Drooble: An All-in-one Platform for Musicians, Teachers, and Music Lovers.
Most services are free. Lessons are at varying prices. Teachers pay a 20% fee to Drooble.
• Musicians, bands, and music fans can establish profiles to share and connect with others.
• Enables free live jam sessions with musicians from around the world.
• Allows potential music teachers and students to connect.
• Musicians can earn money through setting up teaching sessions
• Provides a supportive environment for beginning musicians.
• Teachers pay a 20% service fee for using the platform to source and host lessons.
• Drooble is still new so the user base is relatively small.
• Browsing more than three jam session participants requires inviting five people to Drooble.
Drooble is a new social networking website that aims to foster a sense of a genuine community while providing services for a wide spectrum of musicians. Joining the site is free. Signing up requires setting up a profile, with a picture and cover photo, and tagging yourself — for example as a musician, singer, music fan, or producer. The site also asks that you list your preferred instruments to play and the specific equipment that you use. This helps other users seek out musicians that might play in shared style or with a preferred sound.
The Social Network
The format of the site combines aspects of MySpace, Facebook, Twitter, Skype and in some ways Chatroulette. The main page has a message board that puts all the posts from members’ individual “walls” which can include text, video, and audio. In addition to a personal profile, members can set up an artist or band profile that can be followed. You can also browse all of the members of the site by clicking on the tab for “People”, or search by equipment or style tags. There is a section for “Cool Stuff” which currently includes only one app, an online metronome. The “Funky Readings” tab reveals a magazine like blog featuring playlists, reflections on music in general, playing tips, and interviews with members of the site.
Members of Drooble can opt to take lessons in the available styles and instruments. At the moment the roster includes lessons in rock, pop, blues, jazz, opera, or classical styles on guitar, piano, bass, or voice ranging from free to $200. Drooble handles payments and includes a scheduling application. There is no membership fee for this service to the teachers, although Drooble does take a 20% service fee. Anyone can sign up to be a teacher, uploading videos to demonstrate their styles, as well as offering personal one-on-one sessions with students. This allows musicians to earn some money through the site, as well as to practice teaching, or learn new musicianship skills. Signing up as a teacher requires setting a price per hour, filling in a timesheet and finally sharing your profile as demonstrated below.
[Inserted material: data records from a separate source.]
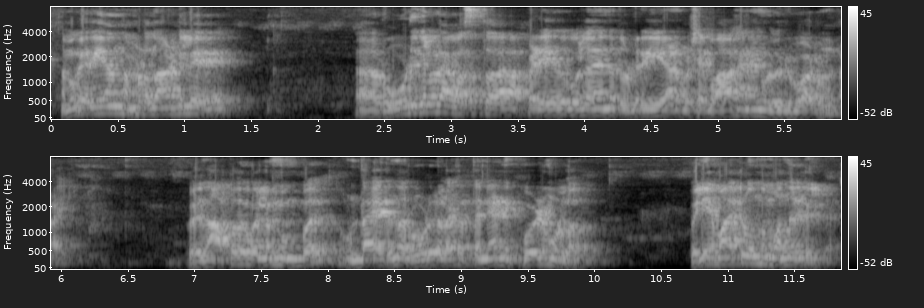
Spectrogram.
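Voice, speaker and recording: A man delivering an admonishing, emphatic opinion monologue straight to the public, posing rhetorical questions. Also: mid-range voice. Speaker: social commentator. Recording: very echoey, reverberant room.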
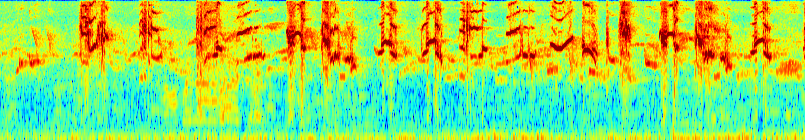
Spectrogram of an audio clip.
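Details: Oriental magpie-robin in the morning, singing to draw other birds into song: dense, scratchy chatter mixed with whistled slurs and buzzy notes, almost continuous, over a low background hum.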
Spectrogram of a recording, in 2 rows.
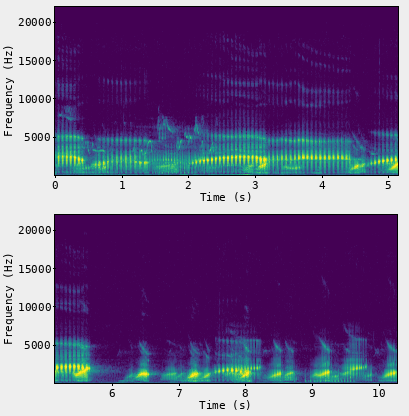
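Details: Wild frogs calling from a deep-forest pond, captured with an iPhone 14 Pro and Shure MV88+: long grating croaks with rising sweeps dominate early, then break into shorter, choppy rhythmic calls.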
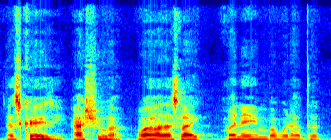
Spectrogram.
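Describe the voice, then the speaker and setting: Young man from Rhode Island, a singer doing live-stream Q&A, gravelly and laid-back. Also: lowish voice, moderate pace. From Rhode Island, USA. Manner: relaxed, reads viewer questions aloud and answers offhandedly. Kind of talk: casual live-stream chat answering viewer comments.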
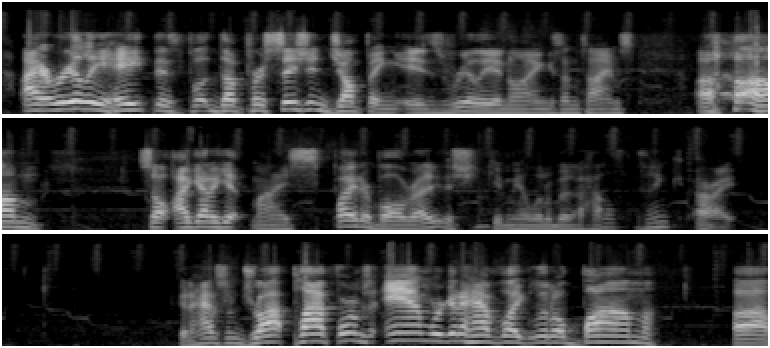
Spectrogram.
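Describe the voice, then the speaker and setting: A man with a fairly high, slightly bright voice, heard through dull audio, hosts a let's play while suffering a stuffy nose from a cold. His gameplay commentary is casual and rambling. He chats away with plenty of uhs and repeated self-corrections.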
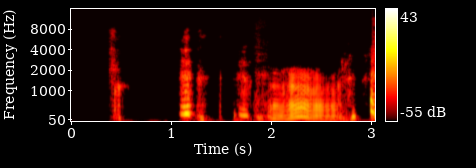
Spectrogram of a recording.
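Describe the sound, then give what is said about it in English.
A person imitates the growl of the Predator, the alien creature from the films, with a few short guttural bursts and clicks, then a sustained, warbling rumble, moderately loud, with no words spoken. “Something so flirty about the Predator growl.”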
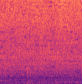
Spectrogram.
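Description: A tap runs steadily into a sink during a travel wet shave, a continuous close hiss of flowing water with no breaks.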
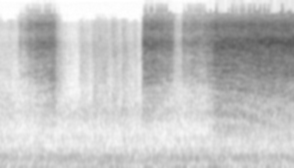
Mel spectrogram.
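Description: Cooking spray from an aerosol can hisses onto a stoneware baking dish in three bursts: a short one, a second after a brief pause, then a longer steady spray at the end, heard up close with no talking.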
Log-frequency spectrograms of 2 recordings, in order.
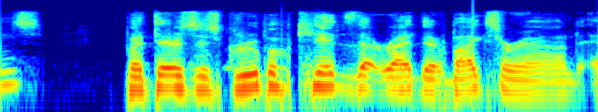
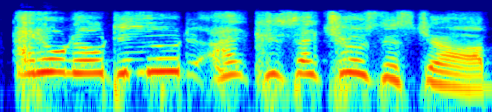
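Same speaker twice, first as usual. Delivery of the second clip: whiny teacher; 13 semitones higher than usual. Pretend. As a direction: whine like a helpless substitute. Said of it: "You're like".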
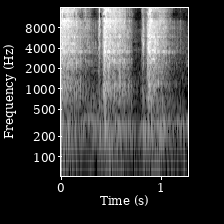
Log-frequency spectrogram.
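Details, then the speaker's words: Citroën C3 phase 1 clutch release bearing, gearbox removed, bearing spun by hand: dry gritty hissing rasp in bursts; this whistling bearing was the source of the noise; worn clutch release bearing, clutch being replaced. "Et donc ce qui faisait du bruit, ça sifflait, c'était lui, la"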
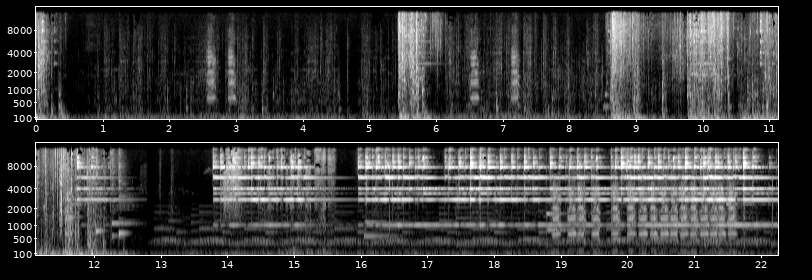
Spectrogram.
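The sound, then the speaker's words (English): Loud crashing and splintering impacts from a video game as a goose tears apart a model church in a model of the town. They give way to a long stretch of clanging tones from the church model's shiny bell, ringing on with bright, sustained overtones. “It just waddles its way to the model of the town and completely fucking tears the church apart.”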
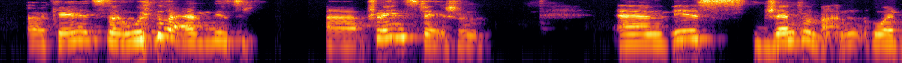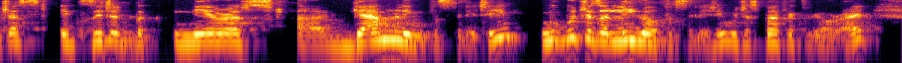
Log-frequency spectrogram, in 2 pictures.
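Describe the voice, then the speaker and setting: Somewhat breathy and fairly high, this woman's voice moves at a moderate pace with ordinary pitch variation. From Sri Lanka. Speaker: broadcaster and actor. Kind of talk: interview.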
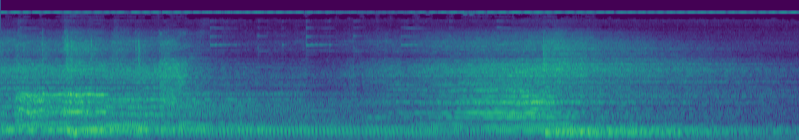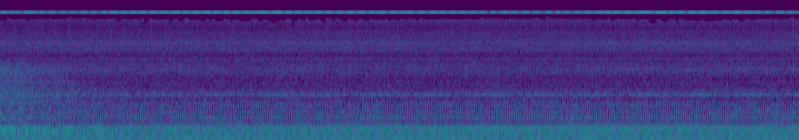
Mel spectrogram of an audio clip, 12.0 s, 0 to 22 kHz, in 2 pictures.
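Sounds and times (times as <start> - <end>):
orchestral chord: 0.0 - 6.7
faint tape hiss: 0.0 - 11.9
low electrical hum: 0.0 - 11.9.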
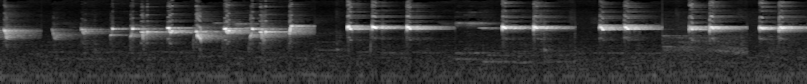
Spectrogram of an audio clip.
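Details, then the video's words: Sooty-headed bulbul (trucukan) in a dense, chatty training-style song meant to provoke other bulbuls: a run of quick descending whistles, then clear, slightly buzzy whistled notes at steady pitch, each separated by short pauses, no other sounds. "TRUCUKAN GACOR ROPEL PANJANG MBONANG SUARA RAPAT"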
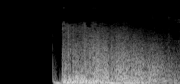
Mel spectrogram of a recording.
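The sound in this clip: Explosion of a destroyer being hit in a Battleship video game: a single sudden, loud blast that cuts in from silence and holds as a dense, sustained rumbling roar to the end.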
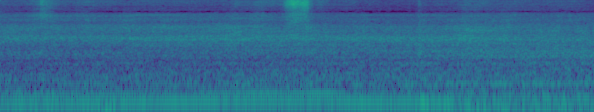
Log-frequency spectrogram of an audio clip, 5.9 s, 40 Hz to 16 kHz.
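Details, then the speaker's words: 2018 Ford F150 5.0 with 8.8 rear axle and electronic locker rebuilt after water damage caused binding and a bang when reversing; test drive shows only road rumble and tire hum, no binding or rear-end noise. "Yeah, no more binding up. Everything super quiet. No noise from the rear end."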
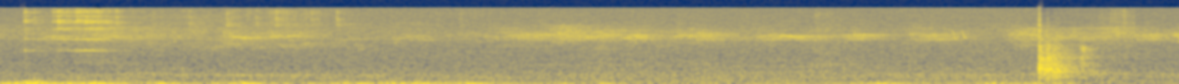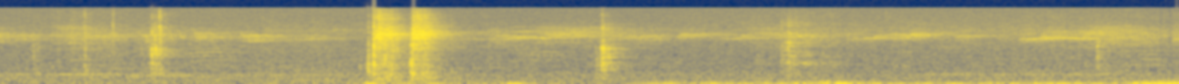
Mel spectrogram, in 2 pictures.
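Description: Several sharp metal clinks and knocks from the stainless steel Vietnamese phin coffee dripper being handled, the loudest about two-thirds of the way through. Birds chirp steadily in the background.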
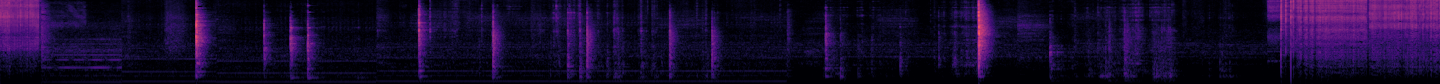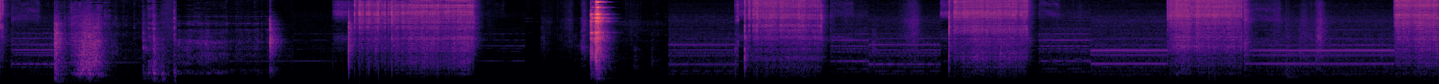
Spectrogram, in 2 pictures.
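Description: Sharp metallic clicks and taps of steel parts and clamps being handled, then MIG welding in several short bursts of crackling hiss, each about a second long, with clinks between the welds.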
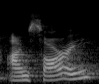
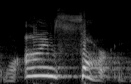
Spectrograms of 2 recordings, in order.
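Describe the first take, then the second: First: Said in the usual way. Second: Much higher, louder, slower, snippy sorry; sarcastic apology. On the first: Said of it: "So nonverbal and tone of voice". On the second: Shown as a demonstration. Showing the women how tone of voice twists an apology, sarcastic. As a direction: make the sorry sound like it isn't one. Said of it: "does that have the same meaning?".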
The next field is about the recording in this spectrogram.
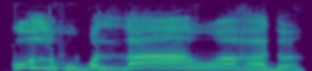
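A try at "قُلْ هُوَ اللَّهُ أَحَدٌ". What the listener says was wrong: Okay, and I want you to make this a little bit more pronounced. قُلْ هُوَ اللَّهُ. I don't really hear this who.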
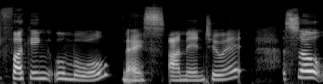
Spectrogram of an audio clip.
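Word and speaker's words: Fucking Åmål: So I think it's pronounced fucking Umul.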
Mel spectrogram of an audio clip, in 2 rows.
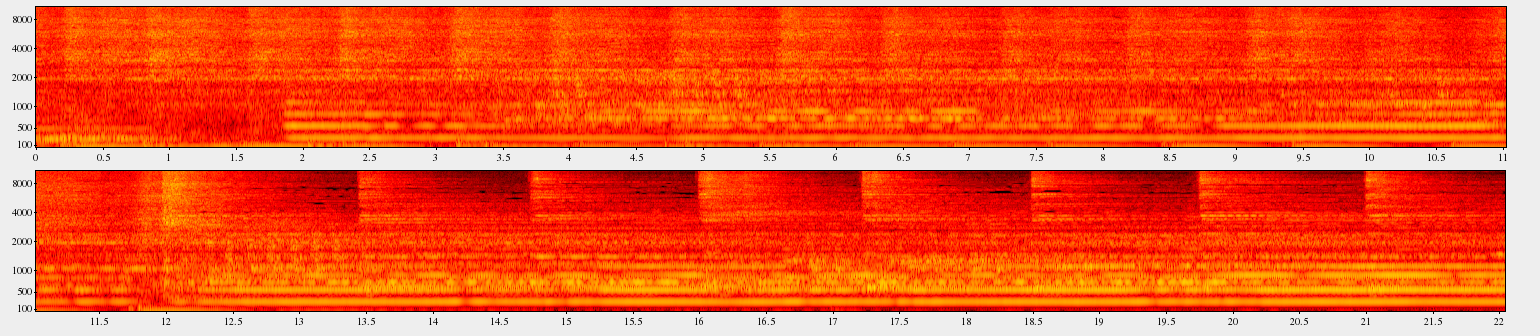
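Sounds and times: cymbal crash: 0.0s - 22.0s
drum and cymbal strikes: 0.0s - 22.0s
upright bass notes: 0.0s - 22.0s.

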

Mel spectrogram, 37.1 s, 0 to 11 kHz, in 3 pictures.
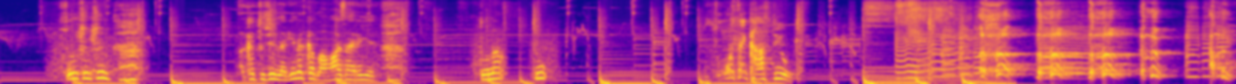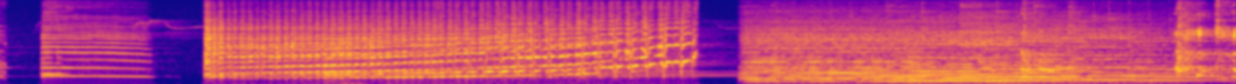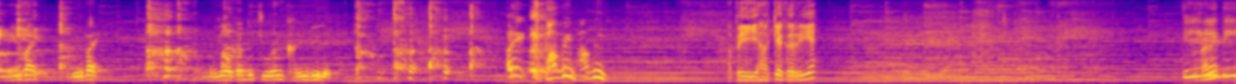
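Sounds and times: background music: 0.0s - 12.3s, 14.4s - 37.0s
person clearing throat: 9.6s - 12.5s, 24.1s - 25.5s, 26.2s - 26.7s, 28.3s - 30.3s
person coughing: 9.6s - 12.5s, 24.1s - 25.5s, 26.2s - 26.7s, 28.3s - 30.4s.

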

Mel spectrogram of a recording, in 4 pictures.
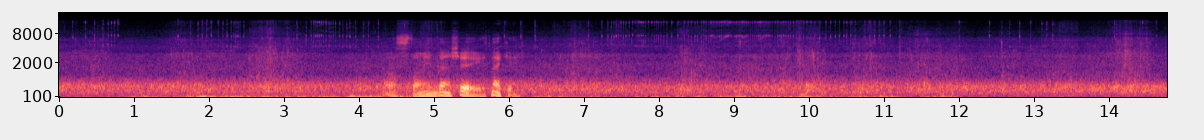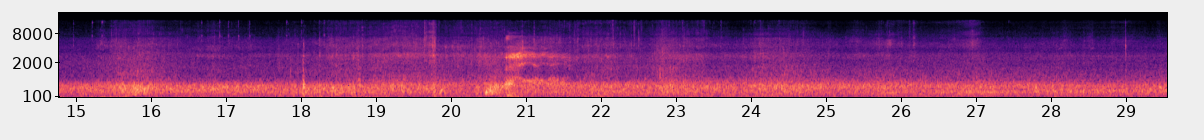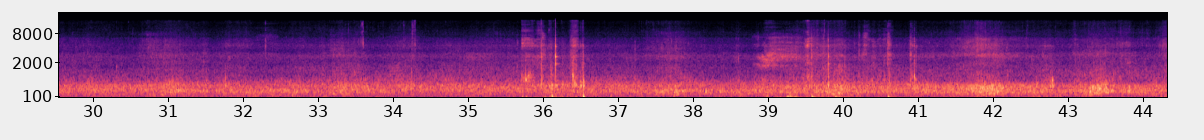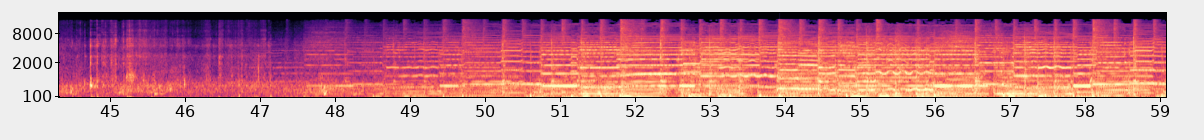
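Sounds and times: fast-flowing river rushing: 32.6s - 59.0s.

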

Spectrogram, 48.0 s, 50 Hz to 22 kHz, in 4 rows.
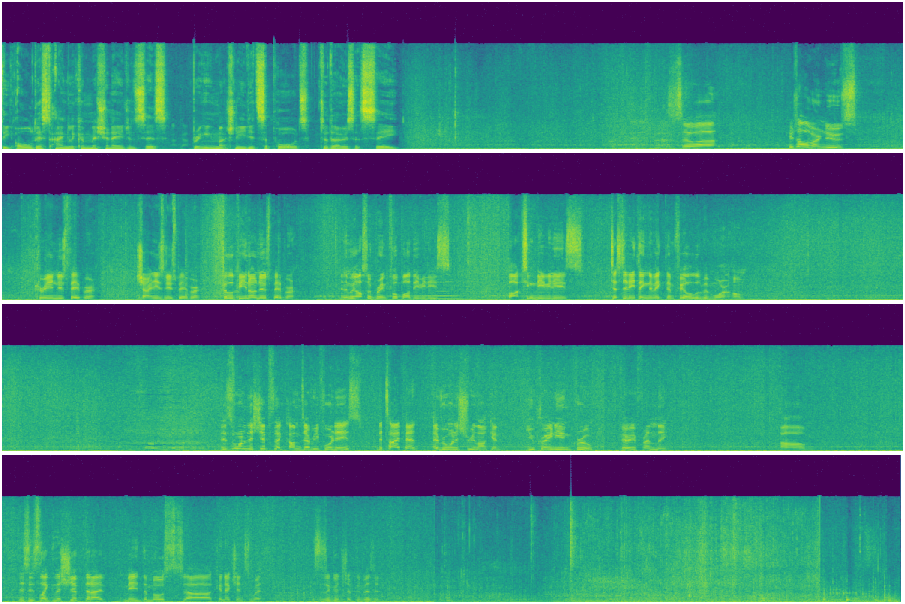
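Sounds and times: water noise: 0.0s - 48.0s
wind: 0.0s - 48.0s
boat engine droning: 5.4s - 48.0s.

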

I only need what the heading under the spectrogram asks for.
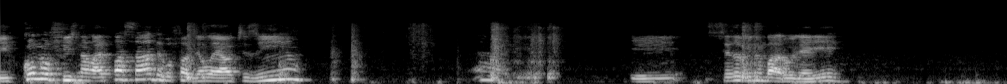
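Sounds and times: chair creaking: 2.8s - 5.7s.

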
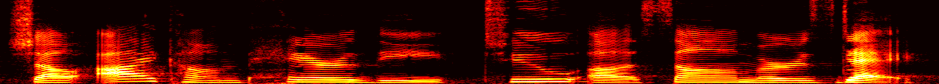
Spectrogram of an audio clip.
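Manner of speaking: slow, syllable by syllable; slow measured recitation. Shown as a demonstration. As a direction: recite it slowly so each syllable can be counted. Reciting line to count syllables.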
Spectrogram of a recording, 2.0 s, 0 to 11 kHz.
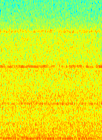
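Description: Steady, droning twin engines of a P-38 fighter plane held at run-up in a flight video game, a continuous even roar with no voices.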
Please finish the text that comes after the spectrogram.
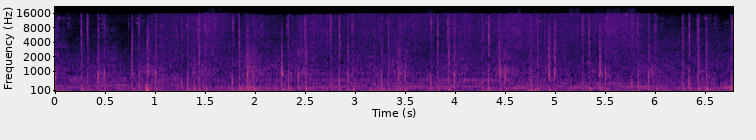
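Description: Steady clip-clop of several horses' hooves trotting in the video game The Witcher 3: Blood and Wine, a busy rhythmic patter continuing throughout over a low background hum.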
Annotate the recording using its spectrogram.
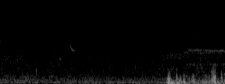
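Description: Faint peeping of broiler meat chickens, with a single short chirp about two-thirds of a second in. A low rumbling noise comes in near the end.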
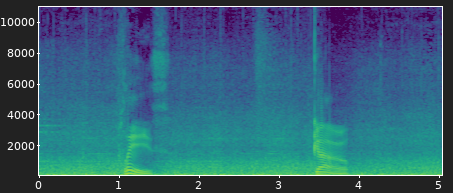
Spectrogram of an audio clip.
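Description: A man speaks nearby in short calls.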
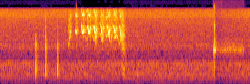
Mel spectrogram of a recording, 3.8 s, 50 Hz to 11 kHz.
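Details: Eurasian eagle-owls squabbling over prey in the Eifel, 21 May 2020: a few dull knocks, then a loud rapid burst of shrill, rattling, chattering notes lasting nearly a second, followed by a single sharp click.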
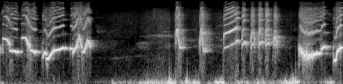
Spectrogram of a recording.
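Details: White-rumped shama song used to prompt a silent, unmotivated caged bird to sing again; loud varied whistles and sliding notes, bursts of rapid harsh rattling phrases, brief pause, then more rising whistled notes.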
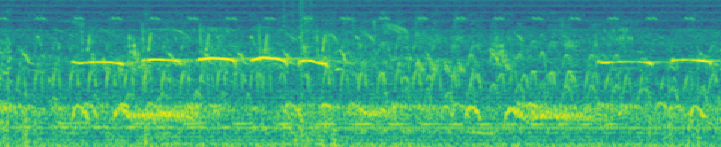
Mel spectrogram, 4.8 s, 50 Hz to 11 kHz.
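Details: A water thick-knee at Gowrie dam waterhole, Djuma Game Reserve, Sabi Sand, South Africa, at 06:23 on 23 December 2021, gives thin clear arched whistles in two short bursts over a dense chorus of frogs, insects and birds.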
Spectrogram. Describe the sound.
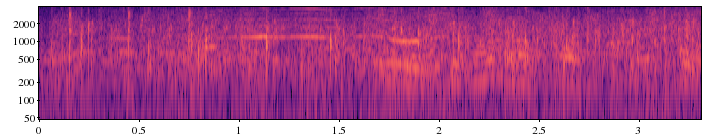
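An audience claps in a dense, steady patter for a few seconds, fairly loud throughout, with scattered voices and brief cheers mixed into the applause.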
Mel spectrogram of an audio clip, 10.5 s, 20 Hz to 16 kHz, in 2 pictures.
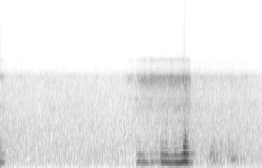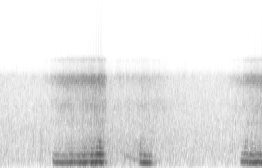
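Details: Male sleeping deeply after medication, snoring loudly: deep, low rumbling snores with short snorts in between, about 17 breaths a minute.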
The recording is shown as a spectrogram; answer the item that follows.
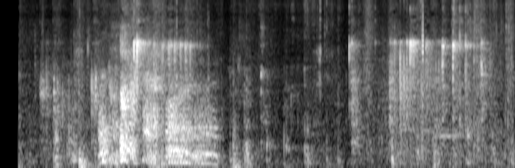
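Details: Several Shiba Inu puppies arriving lively at their daycare, giving two bursts of harsh, scratchy growling mixed with high yips, the first lasting about two seconds, the second starting near the five-second mark.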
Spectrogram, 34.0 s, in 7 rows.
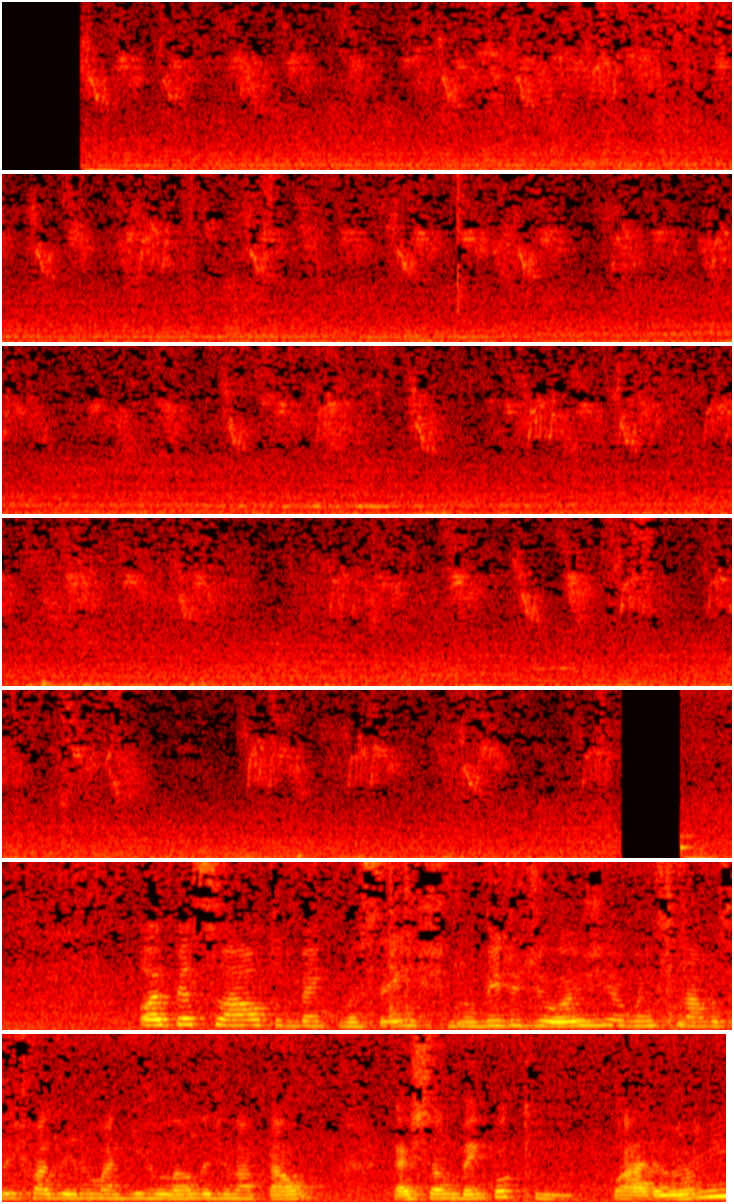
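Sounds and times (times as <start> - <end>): bird chirping: 0.6 - 23.6.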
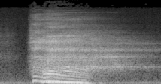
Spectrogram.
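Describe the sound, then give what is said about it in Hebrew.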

Drooble was founded in Bulgaria and the majority of users are Bulgarian, though the language of the site is English. I felt heartened to find out there were roughly the equivalent membership level of men and women. I did spot a few teachers from the UK and a new member from Bangladesh who plays the harmonium. Searching is really easy and there are multiple filtering options to help you find not only teachers but Jammers or bands too.
If you do become a teacher then to get clients to reach you they will have to sign-up first to access your profile. After becoming a teacher a ‘Book A Session’ button will appear to anybody wanting to have a music lesson. Notice also the ‘Jam’ button which we shall talk about in a moment.
Drooble’s Jam Session application allows you to search for another musician to set up a jam. Sessions can be arranged instantaneously if the other person is online, or you can send a message to arrange to meet in the future. The interface for jamming is like setting up a Skype call.
The aspect that seems similar to Chatroulette is that you are connected to a network of strangers, requesting to peer into their personal studios (or bedroom studios as they may be) to play some random music. The jam session that I played was with the only available jammer, who happened to be the founder of the site, though she did not reveal that in our conversation. She said that she had never had a random jam. We played some Jimi Hendrix tunes and a few riff-based blues jams, and exchanged links to favorite music. The connection had extremely low latency and only glitched once in the thirty-minute session. However I was disappointed that she did not know of any David Bowie songs. With more use, familiarity, and increased global reach it could truly become a community that would allow you to be playing tunes with folks all over the world every night.
As the site is still new, it requires you to invite five people to Drooble after you have browsed three members for a “jam request.” This makes sense to grow the community, but does feel a bit invasive.
Summing up Drooble
Drooble is a website which is aiming to create a global community for musicians. The friendly feel of the site comes out through messaging boards, which are daily populated by favorite music and music related trivia as well as encouraging posts on members’ pages. The supportive environment provides a chance for people who are less experienced to easily find music tutors, and for experienced musicians to earn money for teaching. The “jam” session application is an interesting idea that I could see really appealing to people in isolated social environments where like-minded players can’t be found. Because the site is relatively new and the membership base is small it seems that there is a majority focus on rock/pop/classical styles. To make this site a truly global community it would be amazing to be able to access teachers and players from all the continents, not just Europe and North America. With a founding team extremely dedicated to outreach, the site is bound to grow. Drooble is definitely worth watching if you’re a teacher or a player and if you want to check them out you can do so here.